These facts help shed light on the impact of the Food Assistance for Assets programs and emphasizes the work that this program does to provide food to people around the world. There is enough food produced in the world to feed everyone, but without programs like FFA, many people are unable to access or pay for enough food to feed their families. Several organizations, including the U.N., hope that through assistance programs such as the FFA and through the increased sustainability of food, world hunger will be eradicated by 2030.

Helen Barker

Photo: Flickr

Hunger in Zimbabwe

Thousands of children are facing starvation and hunger in Zimbabwe due to the worst drought in two decades. According to the World Food Programme, nearly four million Zimbabweans are struggling to meet their basic food needs.
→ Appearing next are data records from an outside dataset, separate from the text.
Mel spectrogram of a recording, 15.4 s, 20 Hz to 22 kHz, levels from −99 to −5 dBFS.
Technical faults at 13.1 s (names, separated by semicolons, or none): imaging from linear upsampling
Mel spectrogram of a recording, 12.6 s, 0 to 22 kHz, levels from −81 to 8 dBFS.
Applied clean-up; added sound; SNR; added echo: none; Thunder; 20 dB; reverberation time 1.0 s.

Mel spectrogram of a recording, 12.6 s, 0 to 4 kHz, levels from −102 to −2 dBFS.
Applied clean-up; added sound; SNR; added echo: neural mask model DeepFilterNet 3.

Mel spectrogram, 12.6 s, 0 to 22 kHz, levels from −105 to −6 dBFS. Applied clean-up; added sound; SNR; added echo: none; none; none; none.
Zimbabwe is considered a food-deficit country, ranked 156 out of 187 on the Global Hunger Index. Although food insecurity affects people of all ages, it is even more detrimental to children.
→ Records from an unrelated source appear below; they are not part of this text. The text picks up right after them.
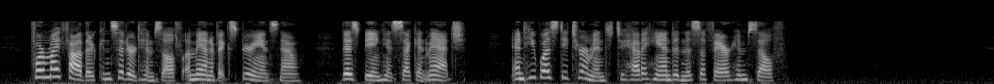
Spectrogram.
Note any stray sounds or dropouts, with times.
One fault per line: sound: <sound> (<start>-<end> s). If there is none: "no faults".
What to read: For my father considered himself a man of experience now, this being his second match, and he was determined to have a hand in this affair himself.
no faults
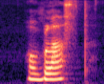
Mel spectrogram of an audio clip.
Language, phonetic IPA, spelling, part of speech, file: Czech, [ˈoblast], oblast, noun, Cs-oblast.ogg
- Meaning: area (particular geographic region)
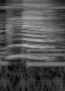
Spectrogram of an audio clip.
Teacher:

Studies show that proper nutrition is critical to children’s physical and emotional development. Children struggling with hunger are more likely to repeat a grade in primary school, experience impairments in language and motor skills, or have social and behavioral problems.

In Zimbabwe, only 17.3% of children between the ages of two and six receive the recommended minimum diet for adequate nutrition. A child suffering from malnutrition is more likely to contract diseases, such as HIV, or suffer from stunting. Currently, one in every three Zimbabwean children suffers from chronic malnutrition or stunting. Stunting alone contributes to more than 12,000 deaths per year.

Hunger in Zimbabwe has become a major issue, particularly for low-income families and their children. Struggling families are often pressured to accept a dowry for their young daughters. This provides food for the rest of the family, as well as a potentially more food-secure situation for their daughter.

Approximately one out of every three girls in Zimbabwe are married before their 18th birthday. Girls living in the poorest 20% of households were more than four times as likely to marry before the age of 18 than those living in the wealthiest 20% of households.

Both poverty and hunger in Zimbabwe have resulted in an unsafe environment for children.

In order to combat hunger in Zimbabwe, the World Food Programme has implemented the Protracted Relief and Recovery Operation (PRRO). The three primary focus areas of the operation are disaster response, food assistance and nutrition.

The disaster response and risk reduction program are designed to support food-insecure households affected by severe drought during the growing season.

Food Assistance for Assets provides cash and in-kind transfers, along with activities that promote self-reliance. It empowers vulnerable communities to move away from a dependence on food assistance.

The health and nutrition promotion is responsible for the Moderately Acutely Malnourished treatment, which assists pregnant and nursing women and children under the age of five. A stunting prevention program was also established in the same district.

With the help of the World Food Programme and other international organizations, hunger in Zimbabwe is decreasing and children are able to live healthier and happier lives.

Kristyn Rohrer

Photo: Flickr